● **Task brief**
Leave out the pictures and print precisely the lines from the line with "Note down any" to the final line of the entries, both ends included.

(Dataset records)

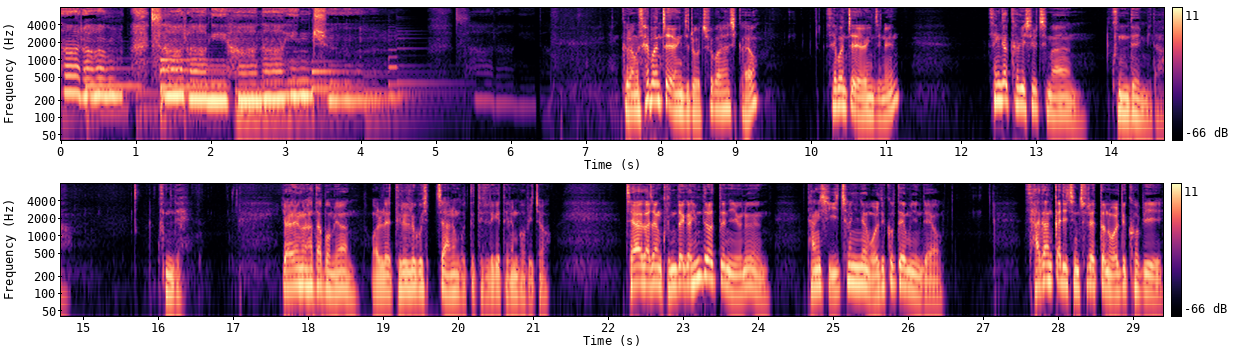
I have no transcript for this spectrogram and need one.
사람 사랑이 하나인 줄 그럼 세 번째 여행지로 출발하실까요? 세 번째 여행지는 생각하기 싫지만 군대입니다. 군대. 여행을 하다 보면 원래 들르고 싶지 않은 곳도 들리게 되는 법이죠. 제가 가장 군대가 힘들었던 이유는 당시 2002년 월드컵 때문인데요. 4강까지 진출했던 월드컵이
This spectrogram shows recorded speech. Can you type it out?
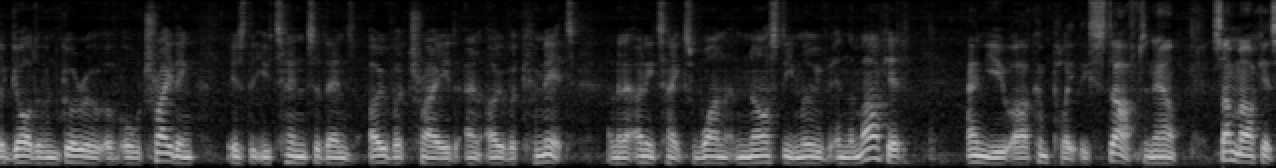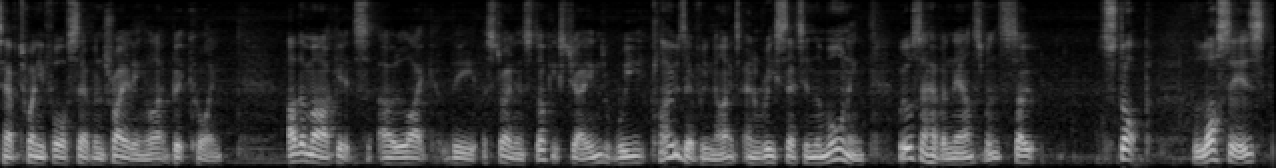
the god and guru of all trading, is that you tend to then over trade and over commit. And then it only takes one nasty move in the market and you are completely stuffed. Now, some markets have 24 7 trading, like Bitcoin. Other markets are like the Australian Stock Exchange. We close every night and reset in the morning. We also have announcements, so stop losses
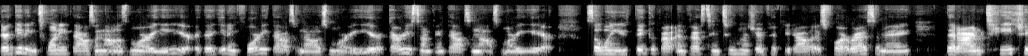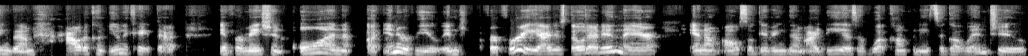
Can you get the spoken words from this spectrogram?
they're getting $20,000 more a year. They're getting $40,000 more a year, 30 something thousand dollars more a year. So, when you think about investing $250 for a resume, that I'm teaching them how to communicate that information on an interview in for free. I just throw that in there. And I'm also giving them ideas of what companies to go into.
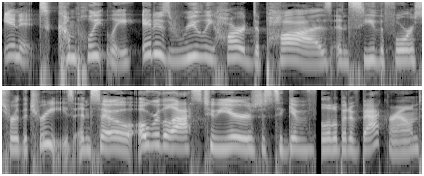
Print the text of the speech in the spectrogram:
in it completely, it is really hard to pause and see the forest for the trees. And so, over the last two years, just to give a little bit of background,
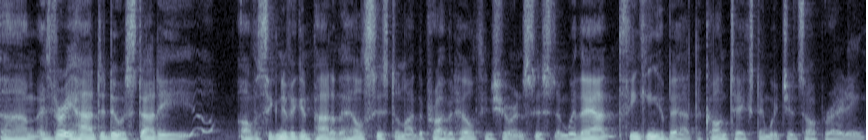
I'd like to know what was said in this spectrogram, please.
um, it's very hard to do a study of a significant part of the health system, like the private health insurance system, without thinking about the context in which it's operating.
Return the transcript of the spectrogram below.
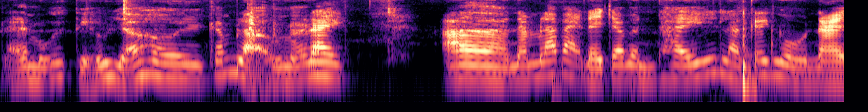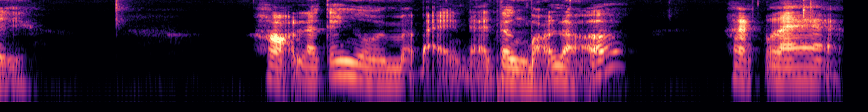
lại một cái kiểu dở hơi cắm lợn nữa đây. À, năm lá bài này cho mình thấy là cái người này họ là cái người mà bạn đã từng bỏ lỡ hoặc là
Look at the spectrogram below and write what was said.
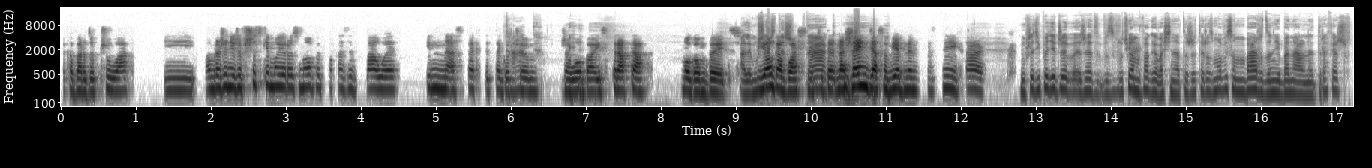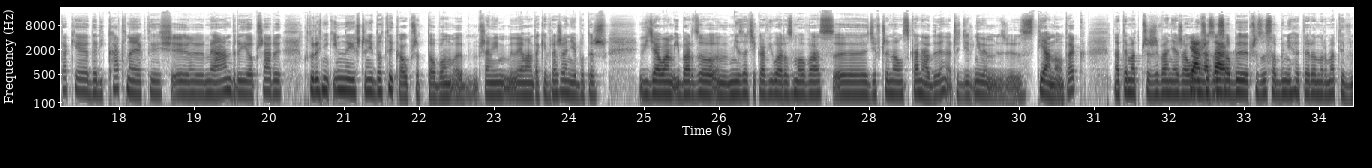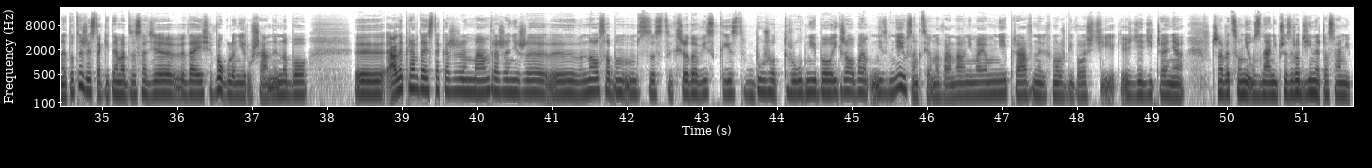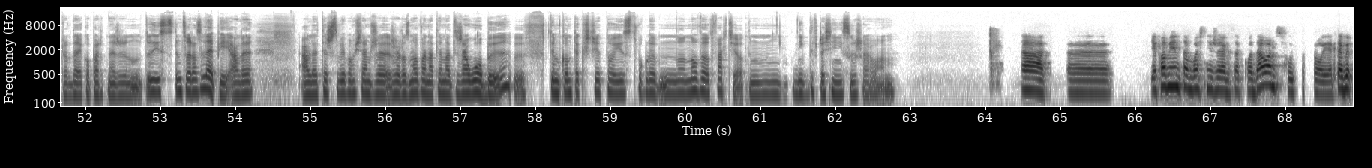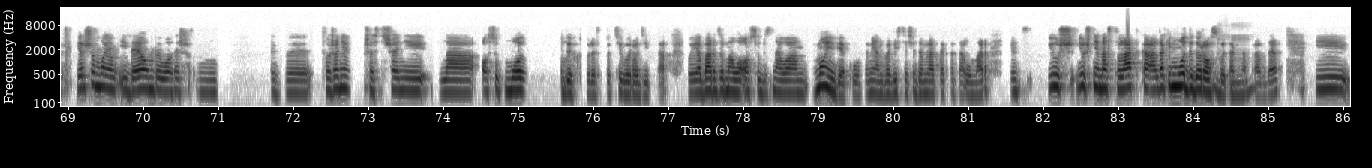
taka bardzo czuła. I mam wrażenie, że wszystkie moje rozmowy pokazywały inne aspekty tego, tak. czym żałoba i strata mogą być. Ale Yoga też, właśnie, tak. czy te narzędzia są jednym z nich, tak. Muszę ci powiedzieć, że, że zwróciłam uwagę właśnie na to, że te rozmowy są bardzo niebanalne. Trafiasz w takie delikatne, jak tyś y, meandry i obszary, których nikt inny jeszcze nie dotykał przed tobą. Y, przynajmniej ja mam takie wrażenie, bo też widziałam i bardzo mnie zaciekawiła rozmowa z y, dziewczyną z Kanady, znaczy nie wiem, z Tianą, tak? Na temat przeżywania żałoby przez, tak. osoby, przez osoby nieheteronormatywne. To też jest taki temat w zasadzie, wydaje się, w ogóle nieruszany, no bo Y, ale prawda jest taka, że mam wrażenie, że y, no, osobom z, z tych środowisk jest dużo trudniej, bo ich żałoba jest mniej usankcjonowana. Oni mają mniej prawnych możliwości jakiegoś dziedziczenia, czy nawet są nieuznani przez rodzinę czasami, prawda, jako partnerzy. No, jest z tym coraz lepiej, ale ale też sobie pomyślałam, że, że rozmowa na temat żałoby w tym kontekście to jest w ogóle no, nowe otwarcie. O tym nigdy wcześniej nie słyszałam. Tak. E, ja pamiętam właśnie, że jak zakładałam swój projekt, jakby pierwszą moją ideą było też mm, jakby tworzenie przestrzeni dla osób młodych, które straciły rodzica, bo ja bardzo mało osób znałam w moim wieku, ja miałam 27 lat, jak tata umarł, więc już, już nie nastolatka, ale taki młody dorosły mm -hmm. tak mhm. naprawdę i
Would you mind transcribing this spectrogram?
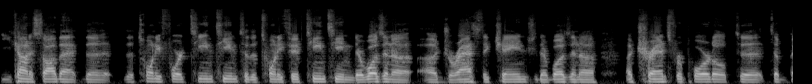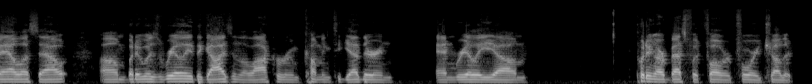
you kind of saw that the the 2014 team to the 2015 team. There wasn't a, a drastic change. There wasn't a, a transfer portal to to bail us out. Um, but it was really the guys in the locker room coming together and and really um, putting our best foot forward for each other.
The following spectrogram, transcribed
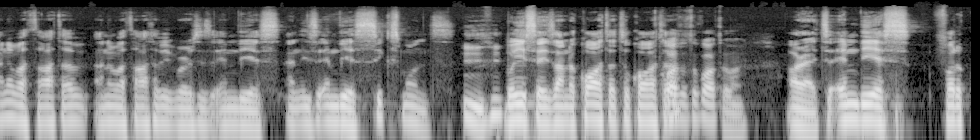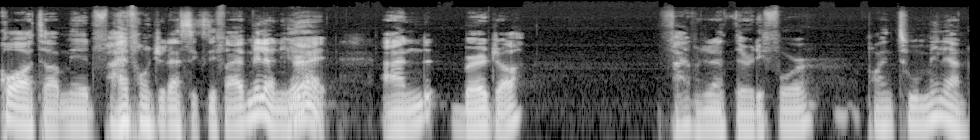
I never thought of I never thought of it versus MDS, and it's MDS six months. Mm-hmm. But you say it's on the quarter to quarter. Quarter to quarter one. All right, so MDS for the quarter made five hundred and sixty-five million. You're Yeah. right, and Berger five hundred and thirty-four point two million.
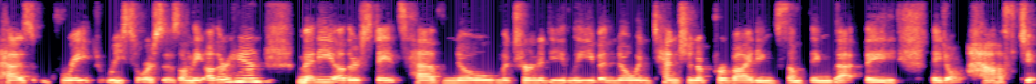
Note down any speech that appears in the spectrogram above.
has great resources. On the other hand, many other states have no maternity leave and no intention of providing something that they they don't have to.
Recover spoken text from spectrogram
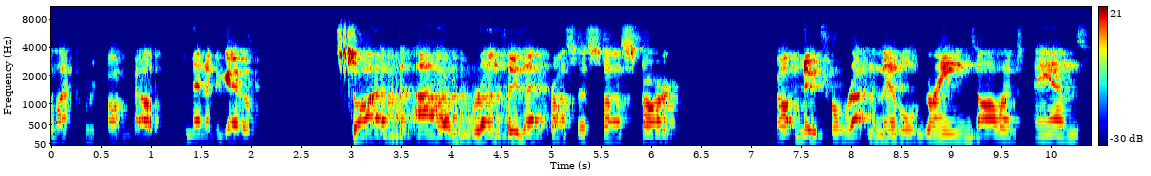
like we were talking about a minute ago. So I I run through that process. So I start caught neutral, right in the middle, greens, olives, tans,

● **Exercise output**
Note down any speech that appears in the spectrogram above.
has great resources. On the other hand, many other states have no maternity leave and no intention of providing something that they they don't have to.
Recover spoken text from spectrogram
like we were talking about a minute ago. So I I run through that process. So I start caught neutral, right in the middle, greens, olives, tans,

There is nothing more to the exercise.